#### Available records
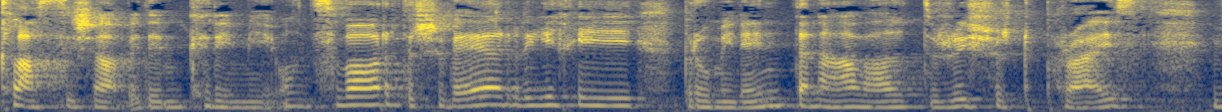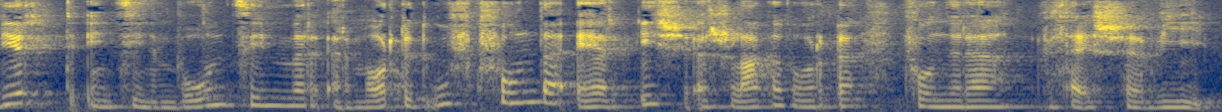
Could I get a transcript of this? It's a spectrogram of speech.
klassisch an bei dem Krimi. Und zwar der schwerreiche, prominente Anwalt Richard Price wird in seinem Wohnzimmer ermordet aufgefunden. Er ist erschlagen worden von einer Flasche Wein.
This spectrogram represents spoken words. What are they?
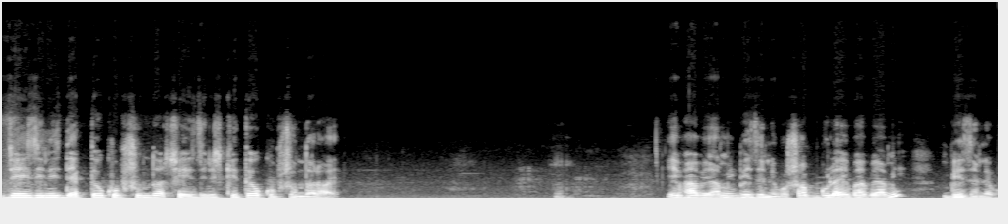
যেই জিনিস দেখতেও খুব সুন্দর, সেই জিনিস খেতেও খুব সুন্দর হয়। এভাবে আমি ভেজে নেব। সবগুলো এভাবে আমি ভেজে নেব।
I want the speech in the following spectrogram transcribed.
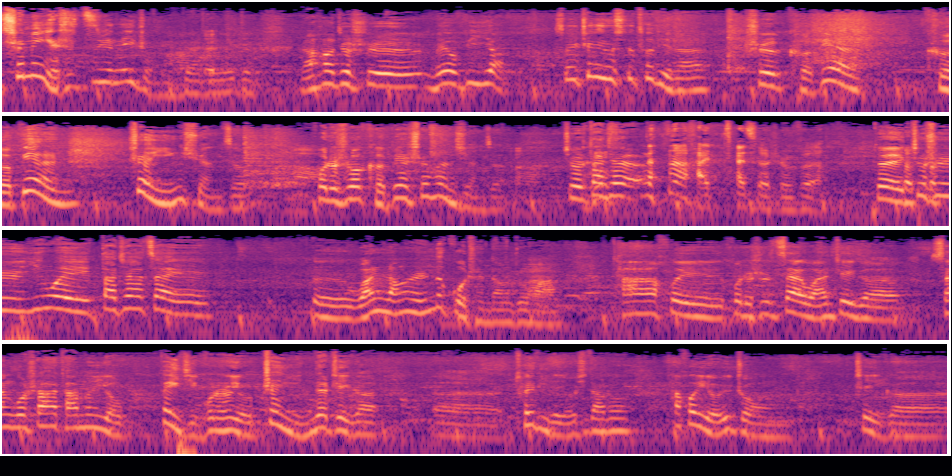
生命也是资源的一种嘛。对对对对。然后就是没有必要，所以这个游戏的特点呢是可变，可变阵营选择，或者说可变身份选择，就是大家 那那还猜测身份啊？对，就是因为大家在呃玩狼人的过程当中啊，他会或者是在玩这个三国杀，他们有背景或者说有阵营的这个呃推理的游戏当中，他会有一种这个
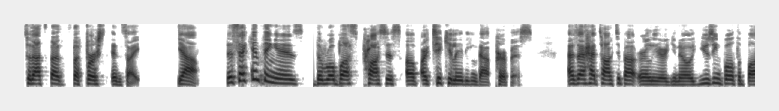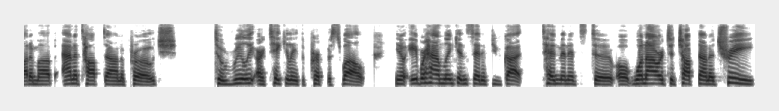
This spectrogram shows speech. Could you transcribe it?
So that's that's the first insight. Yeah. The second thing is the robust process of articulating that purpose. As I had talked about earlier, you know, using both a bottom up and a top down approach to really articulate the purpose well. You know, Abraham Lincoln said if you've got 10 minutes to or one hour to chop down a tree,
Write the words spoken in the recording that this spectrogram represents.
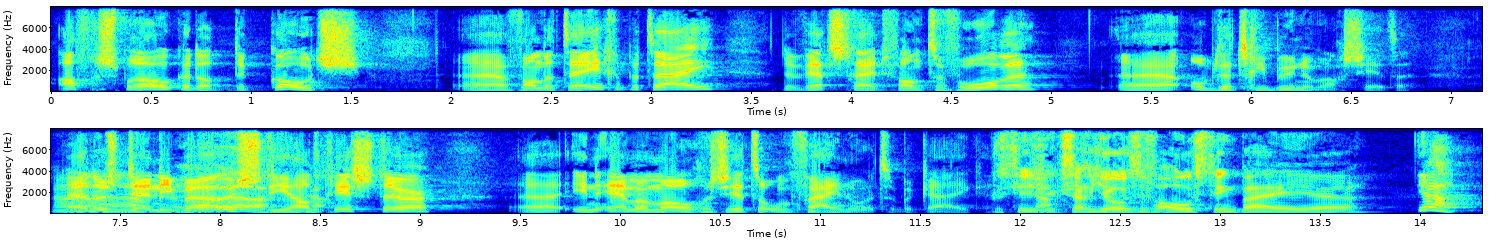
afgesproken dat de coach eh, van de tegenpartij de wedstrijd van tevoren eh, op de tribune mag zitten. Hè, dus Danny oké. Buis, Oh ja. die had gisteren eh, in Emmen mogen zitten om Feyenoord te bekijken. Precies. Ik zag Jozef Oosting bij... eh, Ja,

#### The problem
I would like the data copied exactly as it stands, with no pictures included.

#### Answer area
Could I get a transcript of this? It's a spectrogram of speech.
klassisch an bei dem Krimi. Und zwar der schwerreiche, prominente Anwalt Richard Price wird in seinem Wohnzimmer ermordet aufgefunden. Er ist erschlagen worden von einer Flasche Wein.
This spectrogram represents spoken words. What are they?
যেই জিনিস দেখতেও খুব সুন্দর, সেই জিনিস খেতেও খুব সুন্দর হয়। এভাবে আমি ভেজে নেব। সবগুলো এভাবে আমি ভেজে নেব।
I want the speech in the following spectrogram transcribed.
生命也是资源的一种嘛。对对对对。然后就是没有必要，所以这个游戏的特点呢是可变，可变阵营选择，或者说可变身份选择，就是大家 那那还猜测身份啊？对，就是因为大家在呃玩狼人的过程当中啊，他会或者是在玩这个三国杀，他们有背景或者说有阵营的这个呃推理的游戏当中，他会有一种这个
This spectrogram shows speech. Could you transcribe it?
So that's that's the first insight. Yeah. The second thing is the robust process of articulating that purpose. As I had talked about earlier, you know, using both a bottom up and a top down approach to really articulate the purpose well. You know, Abraham Lincoln said if you've got 10 minutes to or one hour to chop down a tree,
Write the words spoken in the recording that this spectrogram represents.
afgesproken dat de coach eh, van de tegenpartij de wedstrijd van tevoren eh, op de tribune mag zitten. Hè, dus Danny oké. Buis, Oh ja. die had gisteren eh, in Emmen mogen zitten om Feyenoord te bekijken. Precies. Ik zag Jozef Oosting bij... eh, Ja,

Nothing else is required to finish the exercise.